By: chronopause chronopause Tue, 27 Mar 2012 02:36:08 +0000 Thank you for the clarification. Lots of questions come to mind. How will the balance between analog prints and digital images be addressed? Why not go to all digital images? Who determines which patient’s image is displayed in which format? When you state that, “This is another example of your framing things to give a misleading poor appearance.” My response is, “Considering the way in which you have proceeded, what did you expect?”

For instance, I think that you and others in Alcor management would agree that aside from the underlying strategic philosophical and ideological issues, this change is likely to be a very sensitive personal issue for some of the families and friends of the patients in Alcor’s care. As such, it might seem a reasonable expectation that such a change would have been discussed with the Board, with family members and with the Alcor membership on the pagers of Cryonics magazine, or on a blog-style discussion forum very much like Chronosphere is.

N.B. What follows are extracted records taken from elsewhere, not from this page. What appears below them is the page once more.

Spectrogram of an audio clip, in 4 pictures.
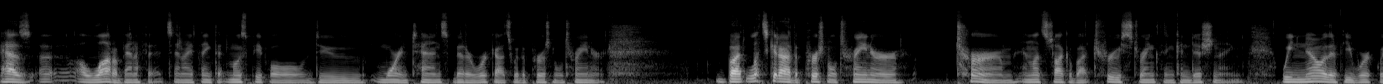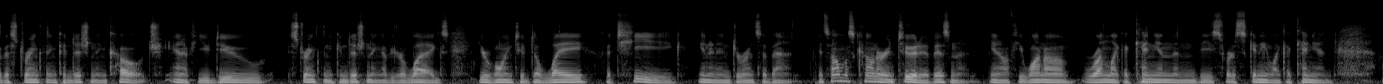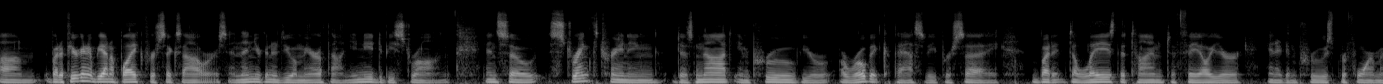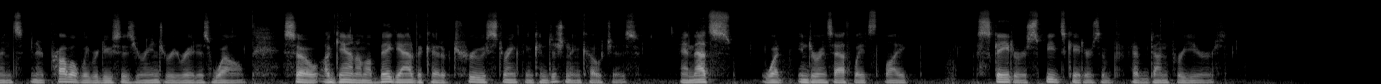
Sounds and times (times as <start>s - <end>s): Speech: 0.0s - 6.1s, 7.2s - 53.9s.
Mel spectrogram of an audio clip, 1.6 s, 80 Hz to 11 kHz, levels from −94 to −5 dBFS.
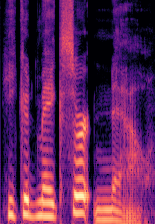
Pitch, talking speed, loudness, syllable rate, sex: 180 Hz, 195 wpm, -17 LUFS, 4.1 syllables/s, female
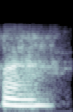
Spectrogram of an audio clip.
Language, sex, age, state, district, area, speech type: Assamese, male, 30-45, Assam, Charaideo, rural, conversation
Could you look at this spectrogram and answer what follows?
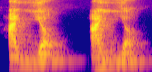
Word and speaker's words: aglio: En el caso de la palabra ajo, se pronuncia la G o se dice solo al. Aglio, aglio. Ah, Non è ajo, ajo en español.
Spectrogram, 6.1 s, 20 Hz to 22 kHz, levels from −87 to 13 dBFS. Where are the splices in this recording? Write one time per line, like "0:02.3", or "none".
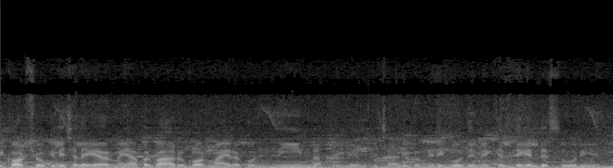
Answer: none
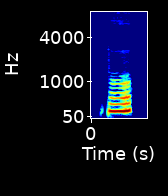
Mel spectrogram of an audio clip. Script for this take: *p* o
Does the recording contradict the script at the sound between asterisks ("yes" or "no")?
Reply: no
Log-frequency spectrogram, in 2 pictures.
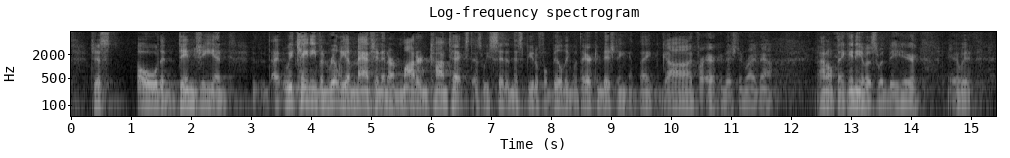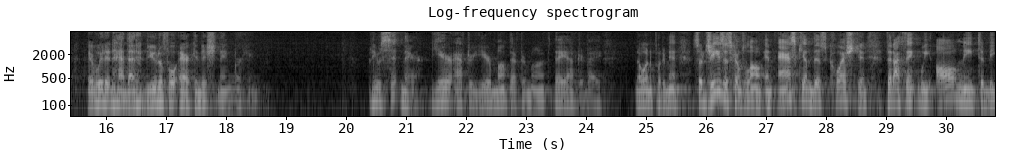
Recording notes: In this message from the Renew Conference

My point is, that before pointing an accusatory finger of blame in this direction, methinks the “strategic philosopher in residence” should get a clue and think about the important philosophical, personal and practical implications of changes of this nature, as well as of how they will be perceived before implementing them. — Mike Darwin